ANN ARBOR - North American migratory birds have been getting smaller over the past four decades and the reason appears to be related to climate change, according to findings from a University of Michigan-led analysis of a large dataset.
The dataset included 70,716 North American migratory birds from 52 species that died when they collided with buildings in Chicago, a news article from the university said.
Staff and volunteers at the Field Museum in Chicago have retrieved dead birds that collided with Chicago buildings during spring and fall migrations since 1978, the article said. Multiple body measurements are made for each specimen.
“The research team analyzed this remarkably detailed dataset to look for trends in body size and shape. The biologists found that, from 1978 through 2016, body size decreased in all 52 species, with statistically significant declines in 49 species,” the university’s article said.
North American migratory birds have been getting smaller over the past four decades and the reason appears to be related to climate change, according to findings from a University of Michigan-led analysis of a large dataset. (Photo: Field Museum/Ben
Over the same period, the wing length increased significantly in 40 species, the dataset revealed. The wing length showed a mean increase of 1.3 percent.
The findings were published on Wednesday in the journal Ecology Letters.
“We had good reason to expect that increasing temperatures would lead to reductions in body size, based on previous studies. The thing that was shocking was how consistent it was. I was incredibly surprised that all of these species are responding in such similar ways,” said study lead author Brian Weeks, an assistant professor at the U-M School for Environment and Sustainability.
The new study is the largest specimen-based analysis of body-size responses to recent warming, and it shows the most consistent large-scale responses for a diverse group of birds, Weeks said.
“Several lines of evidence suggest a causal relationship between warming temperatures and the observed declines in avian body size, according to the researchers,” the article said. “The strong evidence is that, embedded within the long-term trends of declining body size and increasing temperature, there are numerous short-term fluctuations in body size and temperature that appear to be synchronized.”
“Periods of rapid warming are followed really closely by periods of decline in body size, and vice versa,” Weeks said. “Being able to show that kind of detail in a morphological study is unique to our paper, as far as I know, and it’s entirely due to the quality of the dataset that David Willard generated.”
The senior author is Benjamin Winger of the U-M Department of Ecology and Evolutionary Biology and the Museum of Zoology. Weeks worked on the project as a postdoctoral researcher in Winger’s lab. Co-authors include David E. Willard, the Field Museum ornithologist and collections manager emeritus.
“It’s really been a herculean effort on the part of Dave and others at the Field Museum, including co-author Mary Hennen, to get such valuable data from birds that might otherwise have been discarded after they died from building collisions,” Winger said.
The body size of the birds decreased significantly as temperatures warmed, the data analysis revealed. Temperatures at the birds’ summer breeding grounds north of Chicago increased around 1.8 degrees Fahrenheit over the course of the study.
Studies of plant and animal response to climate change often focus on shifts in the geographical range of a species or the timing of events such as springtime flowering and migration.
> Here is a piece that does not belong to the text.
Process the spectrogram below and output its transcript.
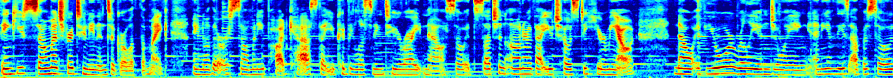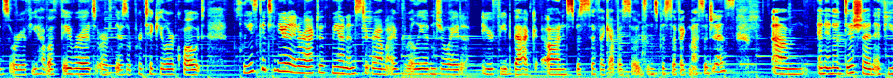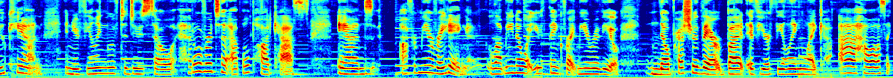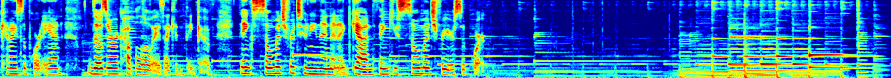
Thank you so much for tuning in to Girl with the Mic. I know there are so many podcasts that you could be listening to right now, so it's such an honor that you chose to hear me out. Now, if you're really enjoying any of these episodes, or if you have a favorite, or if there's a particular quote, please continue to interact with me on Instagram. I've really enjoyed your feedback on specific episodes and specific messages. Um, and in addition, if you can and you're feeling moved to do so, head over to Apple Podcasts and offer me a rating. Let me know what you think. Write me a review. No pressure there, but if you're feeling like, ah, how else can I support Anne? Those are a couple of ways I can think of. Thanks so much for tuning in. And again, thank you so much for your support.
The consistency of the body-size declines reported in the new study suggests that such changes should be added to the list of challenges facing wildlife in a rapidly warming world, Weeks said, according to the article.
“It’s clear that there’s a third component—changes in body size and shape—that’s probably going to interact with changes in range and changes in timing to determine how effectively a species can respond to climate change,” he said.
“Long-distance bird migration is one of the most impressive feats in the animal kingdom. The extreme energetic demands of flying thousands of miles have shaped the morphology of migrating birds—their form and structure—for efficient flight,” the article said.
The authors of the Ecology Letters paper suggest that the body-size reductions are a response to climate warming and that increased wing length may help offset the body-mass losses, the article said.
The researchers plan to do follow-up project that will again make use of the Field Museum dataset. They’ll look further into the mechanism behind the body size and shape changes and whether they are the result of a process called developmental plasticity, which is the ability of an individual to modify its development in response to changing environmental conditions, according to the university’s article.
This story was reported from Los Angeles.